Brief ::
The following data needs to be repeated exactly, with all images excluded.
[[ Excerpted data, beginning ]]
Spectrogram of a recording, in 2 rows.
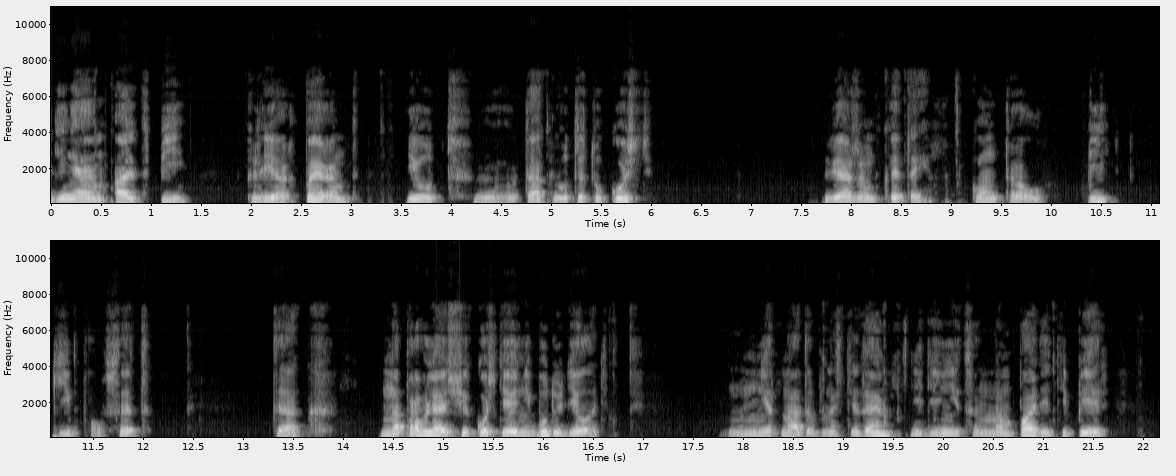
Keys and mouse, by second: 0.3 alt+p, 4.9 click, 10.2 ctrl+p, 16.7-18.8 middle drag, 19.3 KP_1, 21.2 click.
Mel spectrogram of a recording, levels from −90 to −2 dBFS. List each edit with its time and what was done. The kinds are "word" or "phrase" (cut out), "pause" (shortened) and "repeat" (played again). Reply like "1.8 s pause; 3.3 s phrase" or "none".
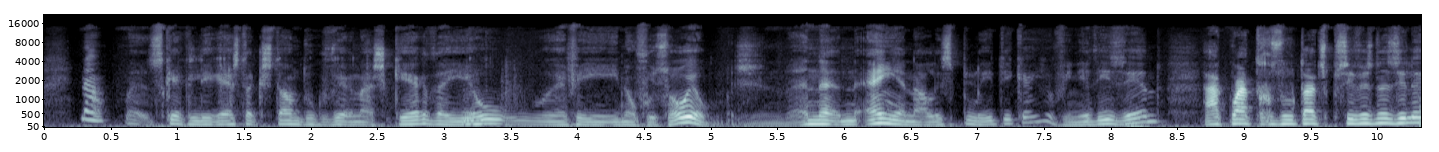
none

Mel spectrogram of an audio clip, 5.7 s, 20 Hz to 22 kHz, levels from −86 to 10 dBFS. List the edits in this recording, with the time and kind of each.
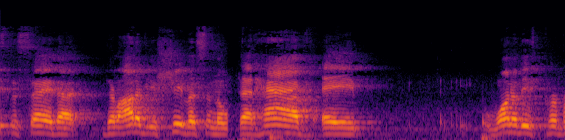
1.1 s word; 2.3 s word

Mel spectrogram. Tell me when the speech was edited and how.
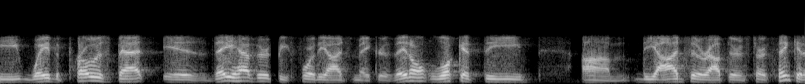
2.7 s phrase

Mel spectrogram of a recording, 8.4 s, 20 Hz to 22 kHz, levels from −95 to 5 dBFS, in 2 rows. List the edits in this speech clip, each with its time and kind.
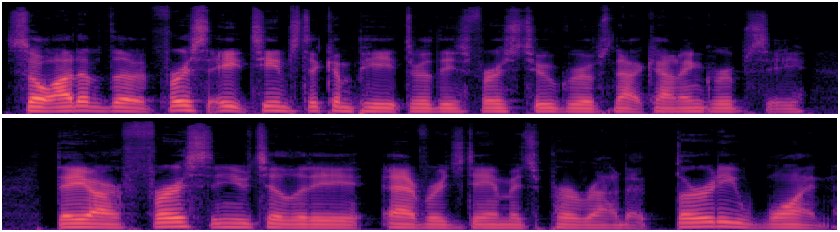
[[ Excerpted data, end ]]
The answer ::
Spectrogram of a recording, in 2 rows.
Keys and mouse, by second: 0.3 alt+p, 4.9 click, 10.2 ctrl+p, 16.7-18.8 middle drag, 19.3 KP_1, 21.2 click.
Mel spectrogram of a recording, levels from −90 to −2 dBFS. List each edit with its time and what was done. The kinds are "word" or "phrase" (cut out), "pause" (shortened) and "repeat" (played again). Reply like "1.8 s pause; 3.3 s phrase" or "none".
none

Mel spectrogram of an audio clip, 5.7 s, 20 Hz to 22 kHz, levels from −86 to 10 dBFS. List the edits in this recording, with the time and kind of each.
1.1 s word; 2.3 s word

Mel spectrogram. Tell me when the speech was edited and how.
2.7 s phrase

Mel spectrogram of a recording, 8.4 s, 20 Hz to 22 kHz, levels from −95 to 5 dBFS, in 2 rows. List the edits in this speech clip, each with its time and kind.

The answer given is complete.